After his first stroke, we all wished him well and hoped for his recovery, but sadly it never happened, and we were told that it was another stroke that ended his life. He will be missed by many.
From Martin Steinmetz:
I knew Scott and worked with him on various projects. He recorded all of the Methuen Music Hall summer recitals. I would ask him to provide me with copies of a few of these recordings for broadcast on the Chapter’s radio program on WCRB; which he always graciously provided.
He was an expert repair person for the Revox brand reel-to-reel tape recorders which were used by the Boston Chapter and other professionals. I would often bring our unit to his house in Wilmington where he would make adjustments or fix if broken.
He was one of the pioneers of a method of restoring the premium back-coated recording tapes sold and used in the 1980s. This type of tape was found to disintegrate and not play after a few years. His method involved heating the tape to a specific temperature to be able to play it only once tin order or transfer the music to a good recording device. This method is used by research libraries to be able to play certain old tapes. Scott was also called the person with a golden ear, as he could hear defects in sound recordings that other did not.
Scott recorded many professional musicians in special sessions to have LP or CD recordings made and sold through his AFKA record label. There are about 30 recordings presently listed on this label.
Scott was elected to be one of the 8 Honorary Members of the Boston Chapter, AGO.
From Leo Abbott:
We had presented our Cathedral Organ Benefit Recital on Sunday, Oct. 25, 2020 as a memorial to Scott Kent because of his nearly 30 years of recording at the Cathedral.
From Richard Ouellette:

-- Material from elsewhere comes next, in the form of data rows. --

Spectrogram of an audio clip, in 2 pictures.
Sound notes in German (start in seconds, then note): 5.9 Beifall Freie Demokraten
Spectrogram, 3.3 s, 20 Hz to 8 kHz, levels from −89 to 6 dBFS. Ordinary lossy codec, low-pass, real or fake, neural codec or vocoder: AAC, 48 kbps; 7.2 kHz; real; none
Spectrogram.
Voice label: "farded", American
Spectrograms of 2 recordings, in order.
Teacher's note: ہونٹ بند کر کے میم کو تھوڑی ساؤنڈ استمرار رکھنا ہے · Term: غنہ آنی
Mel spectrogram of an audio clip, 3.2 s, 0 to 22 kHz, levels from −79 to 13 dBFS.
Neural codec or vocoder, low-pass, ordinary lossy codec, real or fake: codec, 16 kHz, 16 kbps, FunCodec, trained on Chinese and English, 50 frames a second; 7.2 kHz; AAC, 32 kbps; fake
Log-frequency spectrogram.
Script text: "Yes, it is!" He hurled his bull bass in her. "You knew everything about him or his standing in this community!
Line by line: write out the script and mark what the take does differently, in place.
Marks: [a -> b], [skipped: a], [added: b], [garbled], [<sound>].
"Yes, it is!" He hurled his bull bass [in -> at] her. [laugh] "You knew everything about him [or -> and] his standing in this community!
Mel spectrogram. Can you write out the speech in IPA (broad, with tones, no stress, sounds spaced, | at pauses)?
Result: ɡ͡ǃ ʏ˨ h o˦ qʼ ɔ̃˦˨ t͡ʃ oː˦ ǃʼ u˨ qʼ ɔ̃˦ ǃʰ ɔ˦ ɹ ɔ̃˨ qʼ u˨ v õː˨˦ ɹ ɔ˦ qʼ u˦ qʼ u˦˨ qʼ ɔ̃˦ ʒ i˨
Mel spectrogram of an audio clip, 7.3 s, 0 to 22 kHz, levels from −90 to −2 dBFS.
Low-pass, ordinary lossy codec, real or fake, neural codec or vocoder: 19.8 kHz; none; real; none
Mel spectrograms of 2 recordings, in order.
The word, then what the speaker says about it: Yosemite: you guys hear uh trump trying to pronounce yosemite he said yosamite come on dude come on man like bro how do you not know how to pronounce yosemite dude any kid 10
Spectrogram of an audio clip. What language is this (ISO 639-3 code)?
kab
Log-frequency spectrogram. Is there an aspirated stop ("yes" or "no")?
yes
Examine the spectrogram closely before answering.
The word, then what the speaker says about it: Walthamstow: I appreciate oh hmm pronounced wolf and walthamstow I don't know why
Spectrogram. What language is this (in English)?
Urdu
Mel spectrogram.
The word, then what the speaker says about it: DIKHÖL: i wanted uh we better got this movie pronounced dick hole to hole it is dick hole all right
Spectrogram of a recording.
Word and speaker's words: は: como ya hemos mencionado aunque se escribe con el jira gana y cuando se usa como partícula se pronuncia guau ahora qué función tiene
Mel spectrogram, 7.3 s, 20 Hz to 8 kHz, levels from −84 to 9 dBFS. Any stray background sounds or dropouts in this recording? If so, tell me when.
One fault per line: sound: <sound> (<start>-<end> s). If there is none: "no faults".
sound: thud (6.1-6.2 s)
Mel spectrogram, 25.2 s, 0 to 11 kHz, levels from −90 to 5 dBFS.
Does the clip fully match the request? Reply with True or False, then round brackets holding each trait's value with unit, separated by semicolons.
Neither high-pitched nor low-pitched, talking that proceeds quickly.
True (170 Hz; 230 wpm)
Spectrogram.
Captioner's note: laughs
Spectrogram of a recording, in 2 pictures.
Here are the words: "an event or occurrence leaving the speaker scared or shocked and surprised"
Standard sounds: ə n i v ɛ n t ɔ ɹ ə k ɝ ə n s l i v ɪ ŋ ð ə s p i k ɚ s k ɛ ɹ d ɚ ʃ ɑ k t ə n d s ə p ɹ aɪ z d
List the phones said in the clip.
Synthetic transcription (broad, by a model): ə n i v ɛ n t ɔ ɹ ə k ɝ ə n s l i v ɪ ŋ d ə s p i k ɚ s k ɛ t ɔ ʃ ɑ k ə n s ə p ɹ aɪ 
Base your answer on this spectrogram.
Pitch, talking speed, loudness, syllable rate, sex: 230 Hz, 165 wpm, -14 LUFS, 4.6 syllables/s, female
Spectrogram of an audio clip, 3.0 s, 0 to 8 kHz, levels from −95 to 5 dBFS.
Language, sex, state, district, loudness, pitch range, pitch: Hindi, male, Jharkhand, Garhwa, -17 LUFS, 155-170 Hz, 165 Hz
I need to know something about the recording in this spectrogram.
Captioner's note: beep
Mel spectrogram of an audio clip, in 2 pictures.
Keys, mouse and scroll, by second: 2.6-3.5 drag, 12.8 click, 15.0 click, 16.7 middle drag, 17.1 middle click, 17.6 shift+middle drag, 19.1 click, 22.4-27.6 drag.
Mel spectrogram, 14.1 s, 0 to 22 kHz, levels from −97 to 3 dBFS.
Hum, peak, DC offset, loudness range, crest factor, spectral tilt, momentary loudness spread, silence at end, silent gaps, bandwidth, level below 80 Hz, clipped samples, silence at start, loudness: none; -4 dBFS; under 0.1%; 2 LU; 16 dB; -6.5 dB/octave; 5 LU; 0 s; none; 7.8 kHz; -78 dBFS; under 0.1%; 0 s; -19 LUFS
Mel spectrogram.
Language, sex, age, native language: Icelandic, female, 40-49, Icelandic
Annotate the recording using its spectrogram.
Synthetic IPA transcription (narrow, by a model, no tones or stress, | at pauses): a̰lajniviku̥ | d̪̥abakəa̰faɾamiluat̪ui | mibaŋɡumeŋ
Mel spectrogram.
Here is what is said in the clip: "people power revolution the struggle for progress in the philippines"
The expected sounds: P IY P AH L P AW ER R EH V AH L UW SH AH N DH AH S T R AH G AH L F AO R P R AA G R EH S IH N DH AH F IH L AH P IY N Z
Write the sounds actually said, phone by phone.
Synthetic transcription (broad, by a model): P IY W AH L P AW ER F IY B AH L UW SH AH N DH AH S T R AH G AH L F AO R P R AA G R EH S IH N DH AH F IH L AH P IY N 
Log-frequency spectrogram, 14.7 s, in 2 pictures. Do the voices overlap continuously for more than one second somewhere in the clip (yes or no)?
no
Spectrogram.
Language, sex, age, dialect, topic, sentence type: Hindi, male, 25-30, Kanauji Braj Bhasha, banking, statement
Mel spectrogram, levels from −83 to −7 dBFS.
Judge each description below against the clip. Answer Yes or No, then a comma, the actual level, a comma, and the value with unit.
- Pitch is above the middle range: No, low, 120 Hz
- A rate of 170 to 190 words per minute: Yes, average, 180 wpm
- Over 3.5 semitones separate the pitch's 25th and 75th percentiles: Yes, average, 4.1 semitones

I knew Scott well. I just finished taking his recordings in the MMMH Archives and filing them in chronological order by year. He recorded for us from about 1976 to 2017. He did cassette recordings up through about 2003 and CDs after that. I am looking for a way to preserve them for the future. Scott was a pretty serious person normally but did have a sense of humor at times. I was on the road with him on some recording projects. I remember his contracts included lodging and meals. Once somebody served him a vegetarian meal and he modified his contracts from then on to include meat with meals. He needed meat to function right. Scott was a knowledgeable person in many subjects with a great memory at one time. However, most people do not that he had his first stroke many years ago and he lost his memory selectively for the years 1980s and 1990s. He remembered his early years and more recent years but not much in the middle. He had to relearn things that he learned from those lost years. I think he covered it up pretty well. Sometime early in 2018 he had a second stroke and we had to find somebody else to record our concerts. He will be missed by MMMH and many others who he used to record like the Portland Kotzschmar people. I know that there are many reel to reel recordings at MMMH that were recorded in the 1960s and early 1970s (not by Scott) that I would like to preserve. Scott would have been perfect to have done that.